Never to be underestimated, The Tangent arrives with another prog rock tour-de-force, perhaps their best to date, in Comm. The concept of the album is both enigmatically simple and profound: to consider the advancement of communication (comm) technology in the last hundred years and it's effect upon us. The Tangent visits early significance with the role of morse code in the rescue of Titanic survivors (Titanic Calls Carpathia) to the ubiquitous modern presence of connection and communication in an Internet world (Wiki Man). For the music, it's certainly not unexpected that The Tangent relies heavily upon electronica to convey the 'feel' of communication. Electronica and synthesizers are used lavishly on the two aforementioned pieces.
To the beginning and the longest piece, Wiki Man (perhaps a play on the 'wicker man'), stirs the imaginations of thought and music when exploring the Internet phenomena. It's a lavish piece with a seemingly infinite amount of twists, even amongst all the electronica. The best being the piano around seven minutes, bass and piano around nine and a half, or the grand section of bass, guitar, and piano at 10 minutes. The question, however, remains, is the arrangement pure prog complexity or just busy? And would one say the same for the closing piece Titanic Calls Carpathia? Perhaps not, though those machinations of swerving movements are equal to Wiki Man. A nice touch is the expressive bass, and a small dose of saxophone.
In between, The Tangent offers more traditional prog and rock on The Mind's Eyes, and gives the listener a welcome respite from all the electronica (although it's still there). The bass once more is stylish, and we get our first glimpse of guitarist Luke Machin's expertise. Shoot Them Down, a sometimes lighter piece, is more easily grasped in its moderate pace; the feature are the execution of bass and drums, and Machin's delightful solo. Finally, there is Tech Support Guy, easily the most clever and entertaining song on Comm. First, the clever lyrics tell the troubling story of a tech support guy having a rather challenging day keeping technology in its place for productive purposes. Next, the bits of old school Hammond, flute, and light saxophone over a lively rock fusion foundation make for a blissful listening experience. Comm is worth the purchase for this song alone.

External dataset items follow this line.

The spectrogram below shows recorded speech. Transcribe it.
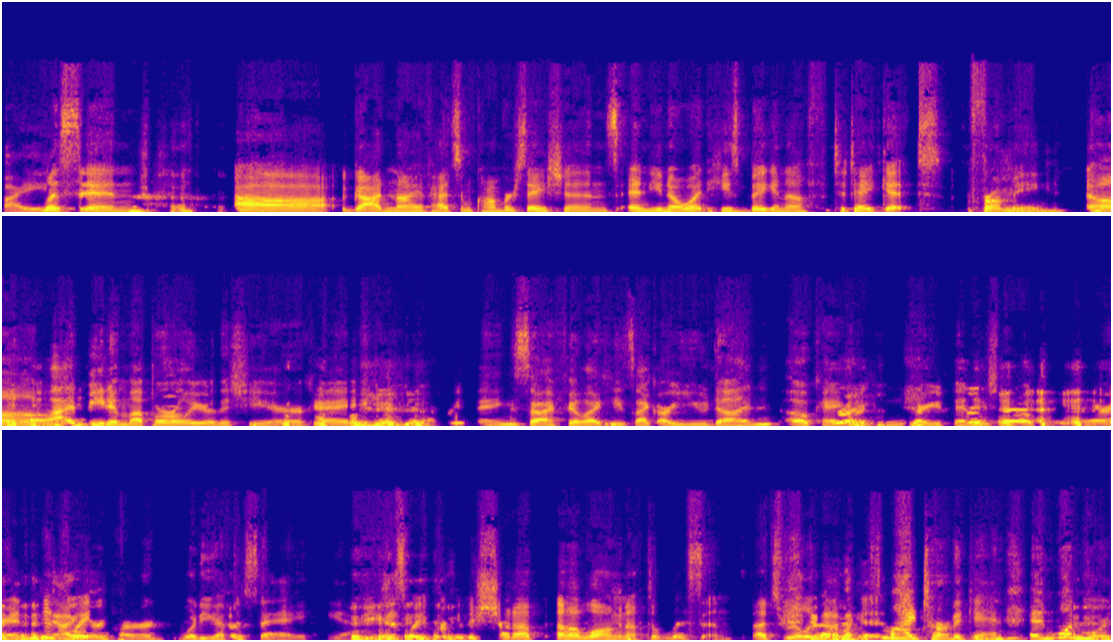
fight. Listen, uh, God and I have had some conversations, and you know what? He's big enough to take it from me. well, Um, I beat him up earlier this year. Okay, everything. So I feel like he's like, "Are you done? Okay, Right. Are you finished? Okay, Erin, now wait. your turn. What do you have to say? Yeah, you just wait for me to shut up uh, long enough to listen. That's really And then I'm what like, it it's my turn again, and one more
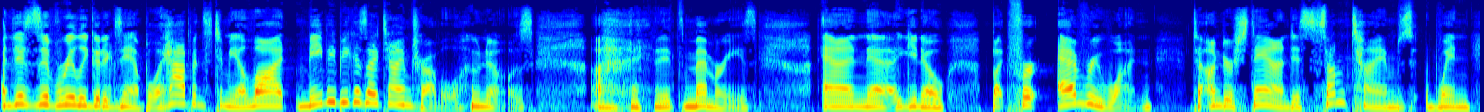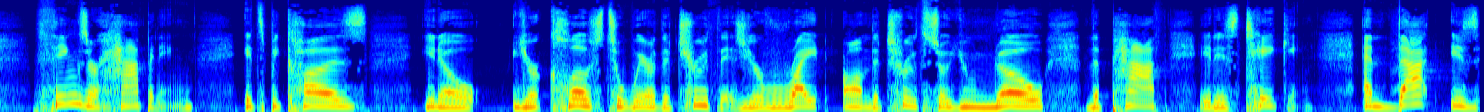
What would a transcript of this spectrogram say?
this is a really good example. It happens to me a lot, maybe because I time travel. Who knows? Uh, it's memories. And, uh, you know, but for everyone to understand is sometimes when things are happening, it's because, you know, you're close to where the truth is. You're right on the truth. So you know the path it is taking. And that is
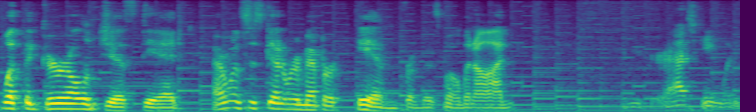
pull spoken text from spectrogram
what the girl just did. Everyone's just gonna remember him from this moment on. You're asking what he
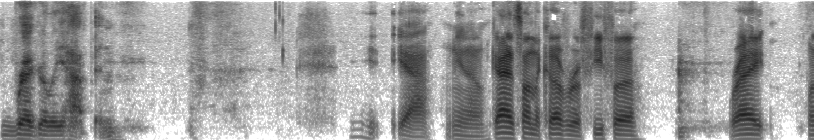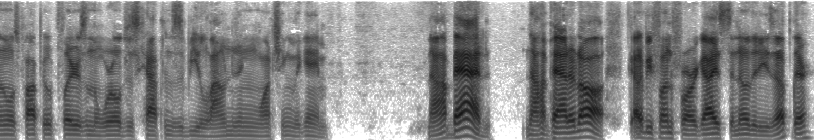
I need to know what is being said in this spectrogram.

The Tangent's Comm, as one would expect, is intriguing and entertaining, and is made more so with several listens. Yet, if you're not big on the extensive use of electronica or synthesizers, the work may put you off. Otherwise, Comm is well recommended.
The Tangent's Comm, as one would expect, is intriguing and entertaining, and is made more so with several listens. Comm is sophisticated and classic progressive rock.
Mat Sinner is both an icon and legend in the German, and the larger European, hard rock and heavy metal scene. Cranking out music since 1982, Sinner is an industrious and prolific musician and producer whether through his namesake band, the heavy metal heroes Primal ... [ Read More ]